Of course, when the medical supply team finally cremates the reanimated corpse, the Trioxin get into the air, comes back down as acid rain, seeps into ground in the cemetery, and boom, out come the dead. Suddenly, the punks, medical warehouse crew, and a local mortician are facing off against an army of gooey, shrieking zombies — among them the liquefying corpse from the Trioxin barrel, known colloquial as the Tarman — with one thing on their minds: “BRAINS!” Things go from bad to worse as the zombies overcome the town, paramedics are gobbled by the truckload, and a mushroom cloud engulfs Louisville, Kentucky.

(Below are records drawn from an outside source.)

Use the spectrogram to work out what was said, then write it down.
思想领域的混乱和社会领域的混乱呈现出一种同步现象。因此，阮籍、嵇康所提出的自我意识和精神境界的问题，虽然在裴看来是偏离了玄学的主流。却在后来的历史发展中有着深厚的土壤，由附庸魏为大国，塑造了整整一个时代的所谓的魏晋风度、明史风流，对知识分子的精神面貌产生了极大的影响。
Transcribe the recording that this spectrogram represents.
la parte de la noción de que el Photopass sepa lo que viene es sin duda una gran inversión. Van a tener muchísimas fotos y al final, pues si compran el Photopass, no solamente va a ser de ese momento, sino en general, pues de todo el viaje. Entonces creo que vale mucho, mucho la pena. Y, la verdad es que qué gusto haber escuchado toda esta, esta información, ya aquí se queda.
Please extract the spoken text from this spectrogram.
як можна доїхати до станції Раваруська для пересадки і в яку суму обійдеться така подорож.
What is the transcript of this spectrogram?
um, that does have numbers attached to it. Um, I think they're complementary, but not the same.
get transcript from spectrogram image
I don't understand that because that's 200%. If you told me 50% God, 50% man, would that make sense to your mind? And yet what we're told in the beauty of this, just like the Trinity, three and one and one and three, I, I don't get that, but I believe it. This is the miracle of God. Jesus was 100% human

What sets Return of the Living Dead apart from its peers from the get-go is its zombies, designed by veteran artist William Stout. Unlike the lumbering metaphors of Romero or the flavorless gut-bags of Fulci, the undead of Return… are straight off of a punk rock or metal album cover. They talk, they scream, they run, and they look like slowly-putrefying bags of pus and rot. Most notable among the throng is a near-skeletal old woman whose undying torso is captured, and who explains that she wants to eat brains because “she can feel herself rot” and consuming human gray matter rids her of “the pain of being dead” — all while her spinal cord swings around like a tail. These are the zombies ‘80s rock fans had wanted for ages, repulsive, unstoppable creatures who would do anything to chomp that skull. One scene so famous it spawned a band name is when a zombie pauses in devouring a dead EMT, picks up the ambulance’s radio, and moans, “Come in, dispatch — send…more…paramedics.”

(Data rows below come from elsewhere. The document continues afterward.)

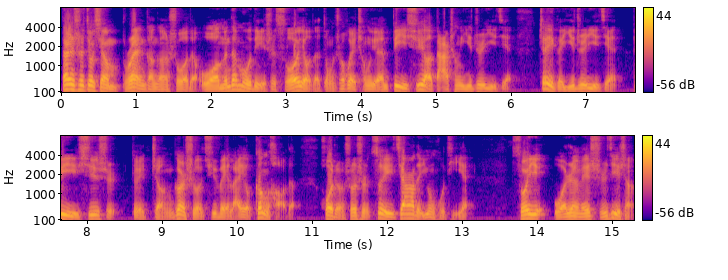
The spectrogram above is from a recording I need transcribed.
但是，就像 Brian 刚刚说的，我们的目的是所有的董事会成员必须要达成一致意见。这个一致意见必须是对整个社区未来有更好的，或者说是最佳的用户体验。所以，我认为实际上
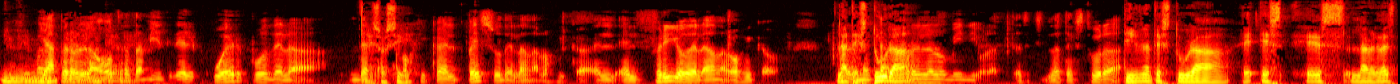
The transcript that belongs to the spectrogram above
Ya, pero la otra también tiene el cuerpo de la, de la Eso sí. analógica, el peso de la analógica, el, el frío de la analógica. La textura. metal, por el aluminio, la, la textura. tiene una textura eh, es, es la verdad es-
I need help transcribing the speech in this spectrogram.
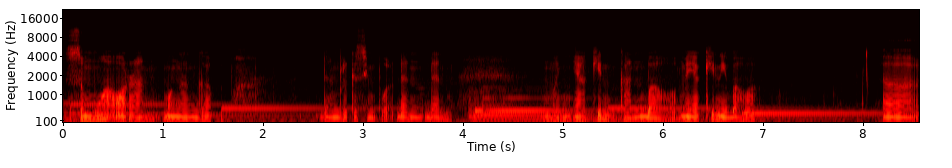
semua orang menganggap dan berkesimpulan dan dan meyakinkan bahwa meyakini bahwa uh,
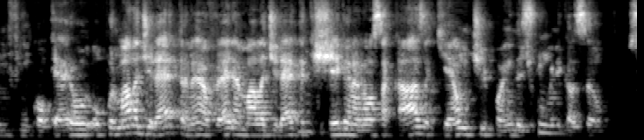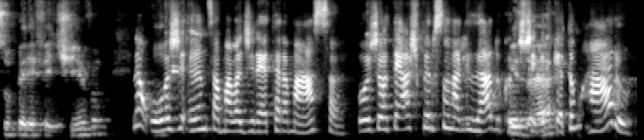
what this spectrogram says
enfim, qualquer, ou, ou, por mala direta, né, a velha mala direta que chega na nossa casa, que é um tipo ainda de Sim. comunicação super efetiva. Não, hoje, antes a mala direta era massa, hoje eu até acho personalizado quando pois chega, é. porque é tão raro.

But what makes this movie a counterculture milestone is how the punks are treated in it. These aren’t the all-purpose street rats of early ‘80s cinema, a la Jeff Goldblum in Death Wish — these are typical kids with unique personalities, who are, granted, getting drunk in a cemetery. There’s Scuzz, the chill mohawked punk; Spider, the African American metal dude; Tina, the new-wave good-girl; Trash, who’s turned on by thoughts of her own death; and of course Suicide, the heavily-pierced death rocker who’s too spooky for school (“You think this is a fucking costume? This is a way of life!?” he snaps while Trash literally humps his leg). Meanwhile, when the zombies attack, the punks react like actual kids, defending their friends against the hungry corpses and telling adults to shut the fuck up and listen to them.
Perhaps the smartest thing O’Bannon did was follow through on the movie’s soundtrack. Return of the Living Dead contains an incredible line-up of songs by some of the greatest bands ever to combine punk rock and horror. You’ve got trash-punk legends the Cramps singing about the surfing dead, psychedelic dark star Roky Erickson cackling about burning in flames, and death-rock legends 45 Grave performing their massive hit “Party Time” just as a skeleton explodes out of a grave. By backing this gauntlet of ludicrous gore with actual horror rock, O’Bannon showed that his punk rock characters weren’t just a series of expendable teenagers in distasteful clothes, but a gang of counterculture heroes who the viewer can root for.
Today, horror and punk are forever intertwined, with bands like AFI and Creeper lending an artsy grimness to that merging. But in the mid-’80s, punks were seen much like zombies — grotesque avatars of a reanimated rock and roll dream, who were best killed en masse to keep the world safe. The Return of the Living Dead took audiences everywhere to a place where even the twin trash heaps of punk rock and grindhouse gore cinema could be made in brilliant, entertaining harmony. All it took was a little brains.
Words by Chris Krovatin